In this bi-weekly column, we highlight doodlers, scribblers and scrawlers from the Seattle area. If you have any comics or animations you think we should know about, email email@example.com.
When I picked up The Intruder for the first time, I had a hard time believing it was real. There, on the counter at Bluebird Ice Cream, lay a free newspaper full of nothing but high quality, disfigured looking alternative comix. All local, all hilarious.
Somewhere at a Seattle coffee shop, comic store or café right now, The Intruder is waiting for you to discover the fantastic local art inside of it too (unless you are an underaged child, in which case you should probably steer clear).
The recipe for the paper is simple:
1) Take a group of 12 or so comic artist friends who all share the same dark, twisted sense of humor. Gather them together at a house party.
2) Get them hammered.
3) Have them draw up a full page comic.
4) Get each artist to pay $40 for their own page, and use that money to publish them all as a free quarterly newsprint collection.
5) Give each artist 100 copies, and then distribute the 500 leftover copies to taste.
The result is The Intruder, a publication that makes me feel lucky to live in Seattle.
"Seattle has this history of great comics, but it was like, 'where the fuck are they?'" Marc Palm says, the mustachioed unofficial leader of The Intruder gang, as well as one of its contributors. "We wanted to get the great art happening here out there for free."
And just in time too. The first copy of The Intruder was published on a day of cosmic happenstance—the same day The Stranger stopped running their comics last year. Once the comics in the newspapers were gone, the only entry point left for readers were expensive graphic novels or the endless abyss of Tumblr.
"The PI had just closed too, so we thought now was the opportune time. We just thought there needed to be a tactile newspaper out there full of these local comics," Palm says. "I mean, newspapers were the origin of comics. Really though, we're just a bunch of nobodies busting our ass, hoping to put ourselves out there."
While the crew that assembles The Intruder may not be star studded comix celebrities—It's not hard to see them becoming so sometime soon. For a free publication eight issues in, the content in the paper is astoundingly consistent and deep. Whether its Tom VanDeusen's backpage regular "Scorched Earth" following the exploits of a clueless sex-crazed nerd, Aidan Fitzgerald's highly stylized and frequently poignant dream-like panels, or Max Clotfelter's "Red Eye" following the misadventures of a hobo baby with questionable parents, The Intruder is packed to the brim with amazing work. Also among The Intruder ranks is Darin Schuler, who I profiled for what was essentially Squiggles #0.

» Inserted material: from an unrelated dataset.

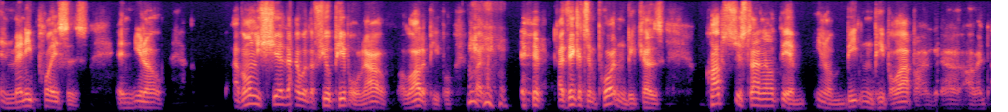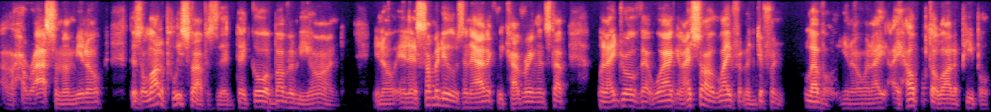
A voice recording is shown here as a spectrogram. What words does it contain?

One of my favorite reoccuring characters in The Intruder is a strange figure that I call "The Beak Man," a creation of Palm's. If someone took the mask from a Renaissance plague doctor, turned it into a foam mascot head, and placed it on the body of naked dude, then "The Beak Man" is what you would get. His pages in The Intruder start and end with absolutely no context—surreal, sometimes grotesque, but always incredibly drawn scenes that are hilarious because of how little they have to do with anything.
Palm works at Scarecrow Video when he's not drawing, Seattle's veritable film library packed full of cinematic odds and ends. He loves David Lynch—the darkness and the unanswered questions that linger after his films. The panel above literally came to Palm in a dream.
"At the Intruder we all have this mutual dark comedy to us, it’s just really organic," Palm says. "There’s no need for an editor. Now it’s a weird transition because I’m trying to cultivate it and grow it—but keep it the same as well."
One of the recruiting grounds for new talent has been Dune, the monthly drawing event at Cafe Racer that invites everyone from pros to novices to draw up a comic in one night that gets compiled into a zine exclusively for its contributors. Because the event by nature dredges up talent out of the woodworks, Palm keeps his eye out for promising new artists whom might be Intruder material.
Even though all The Intruder folk are new to the scene, they found out they were actually part of a Seattle contiuum they weren't even aware of.
Max Clotfelter sent one of The Intruders to Michael Dowers on a whim, the man behind Seattle's Starhead Comix publisher in the 90s, responsible for releasing the work of local classics like Pete Bagge, Jim Blanchard and J.R. Williams. In response, Dowers sent Clotfelter and Palm something back.
"We got these copies of this alt-comix, two color newspaper that Starhead put out like twenty years ago full of work from our heroes. We had no idea those even existed, it was amazing," Palm says.
If you're interested in The Intruder, you can pick it up for free at random spots around town, or you can subscribe to get it quarterly for $12 by PayPal'ing firstname.lastname@example.org. More Intruder info here.